It’s never an easy task reviewing the new album from one of your favourite bands – give it a gushing review and you could be accused of favouritism, but be too harsh and you can sound too critical, just for the sake of not wanting to seem biased. So I’ll approach Phantom Antichrist with an open mind, and evaluate how the long-awaited follow-up to 2009’s Hordes Of Chaos sits with older material and how Kreator’s sound has progressed from their last few releases. And it takes just 45 seconds of the haunting intro of ‘Mars Mantra’ to explode into life and for the hairs on the back of the neck to stand to attention – yes folks, Kreator look like they have written yet another thrash metal masterpiece, cementing their already legendary status as one of the most vital bands in the thrash genre.

The album kicks off proper with lead single and title track ‘Phantom Antichrist’, and it’s clear that the Teutonic quartet know exactly what the fans want and aren’t about to mess with their winning formula (which probably reads something like: aggressive riffing + manic drumming + tight songwriting + simple sing-along choruses = huge circle pits). It’s also notable that they have dropped the rawer sound that was employed on Hordes Of Chaos, and gone for a sleeker sound giving the songs a rounded, modern edge.

But not content with rehashing their sound just to please fans Kreator have overhauled their whole songwriting approach, incorporating a more mature feel. The anthemic, melodic chorus of ‘From Flood Into Fire’ is as rousing as any Scandinavian power metal band, but with Mille Petrozza’s trademark snarl leading the attack as if he’s leading a vast army into battle, and the results are staggering (more hairs on end!).

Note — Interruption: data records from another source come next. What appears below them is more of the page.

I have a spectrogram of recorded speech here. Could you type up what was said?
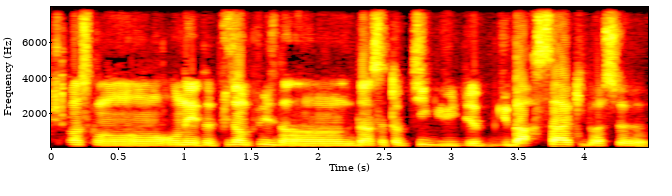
Je pense qu'on on est de plus en plus dans, dans cette optique du, du Barça qui doit se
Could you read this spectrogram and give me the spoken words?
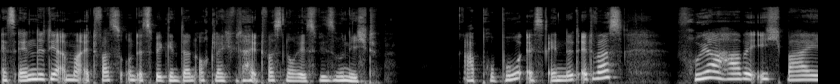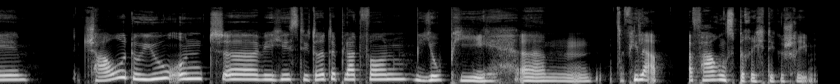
Es endet ja immer etwas und es beginnt dann auch gleich wieder etwas Neues. Wieso nicht? Apropos, es endet etwas. Früher habe ich bei Ciao, Do You und äh, wie hieß die dritte Plattform? Yupi ähm, viele Ab Erfahrungsberichte geschrieben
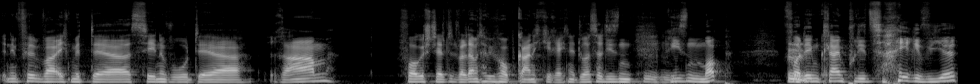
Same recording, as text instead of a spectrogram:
in dem Film war ich mit der Szene, wo der Rahm vorgestellt wird, weil damit habe ich überhaupt gar nicht gerechnet. Du hast halt diesen riesen Mob vor dem kleinen Polizeirevier,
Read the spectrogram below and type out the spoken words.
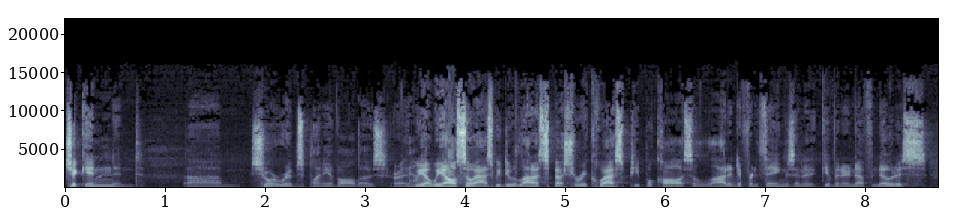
chicken and um, short ribs, plenty of all those. Right. Yeah. We we also ask. We do a lot of special requests. People call us a lot of different things, and uh, given enough notice, if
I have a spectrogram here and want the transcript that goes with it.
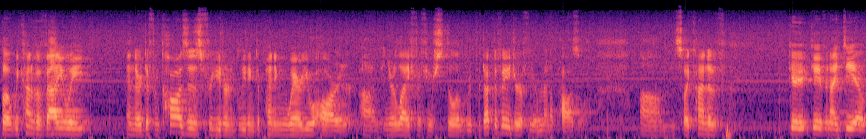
but we kind of evaluate, and there are different causes for uterine bleeding depending where you are um, in your life, if you're still a reproductive age or if you're menopausal. Um, so I kind of gave an idea of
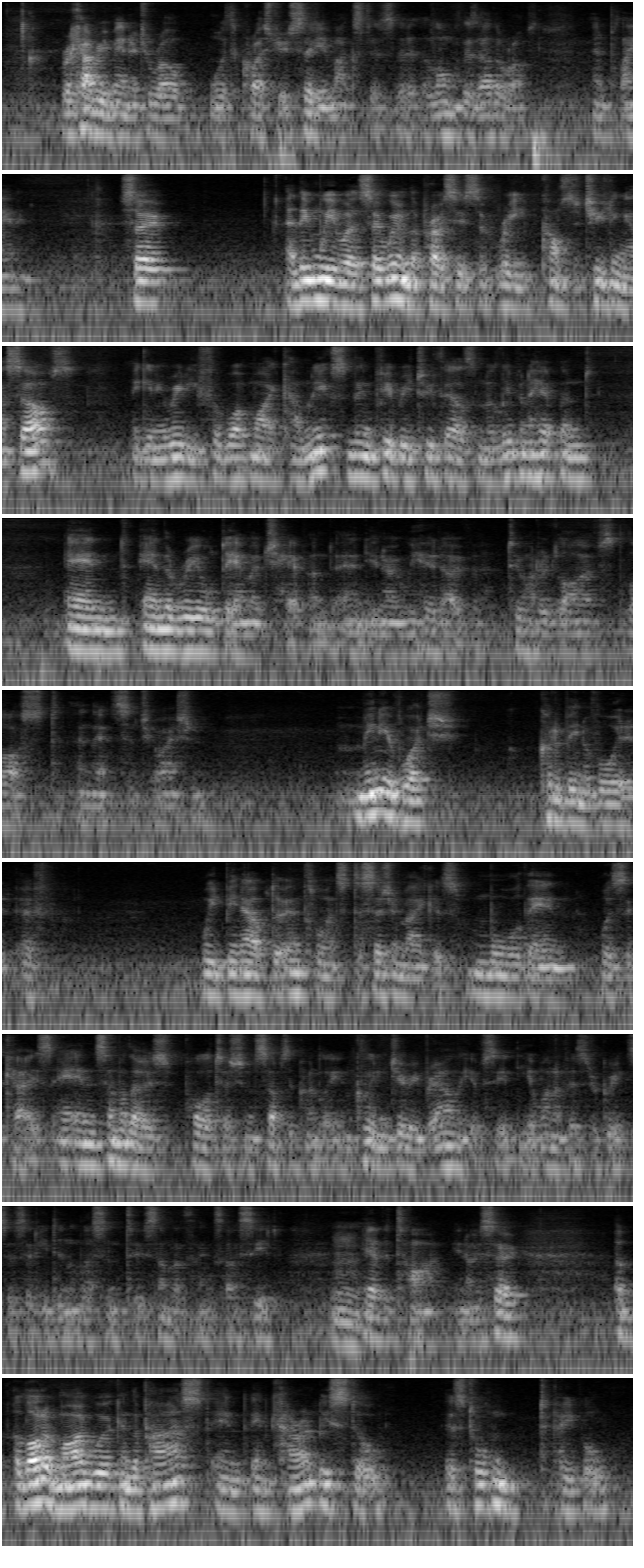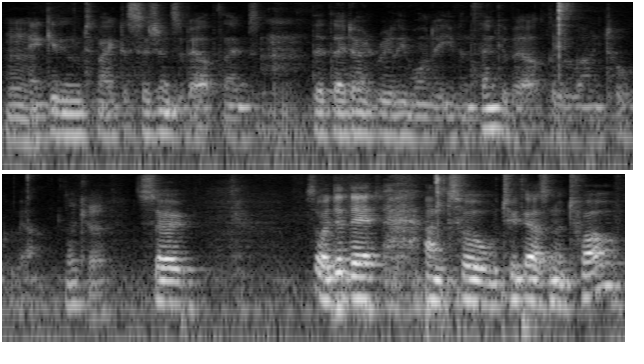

The thrashers we’ve come to know and love are still present and correct; the sheer speed of the first half of ‘Civilization Collapse’ is breathtaking (a great performance from drummer Ventor on this record, belying his years) that will satisfy the hardcore fans in the mosh pits.

If there’s been one criticism of Kreator in the past, it’s that their choruses are made up of just the song title barked by Mille, but this time around there are hooks in the songs and fist-pumping anthems. In essence, Phantom Antichrist is probably their most German sounding album to date, and with a few nods to Iron Maiden littered throughout the album’s ten tracks it also appears that some songs, such as ‘The Few, The Proud, The Broken’ were written with festival audiences in mind. This new songwriting approach actually seems to have given them an even more appealing sound – in this day and age of dwindling album sales Kreator have released a record that should also appeal to newer fans, such is the quality of the material.

So does this album stand up there with earlier releases such as Pleasure To Kill (1986)? Well, the extreme aggression is still there, but this is an altogether different beast. Does Phantom Antichrist naturally follow the path set out by their ‘comeback’ album, Violent Revolution (2001)? Yes, and then some. In short, Kreator have yet again raised the bar (of hate) and this is one of the strongest thrash releases of recent years and a more than worthy addition to the German band’s back catalogue.

Neil Not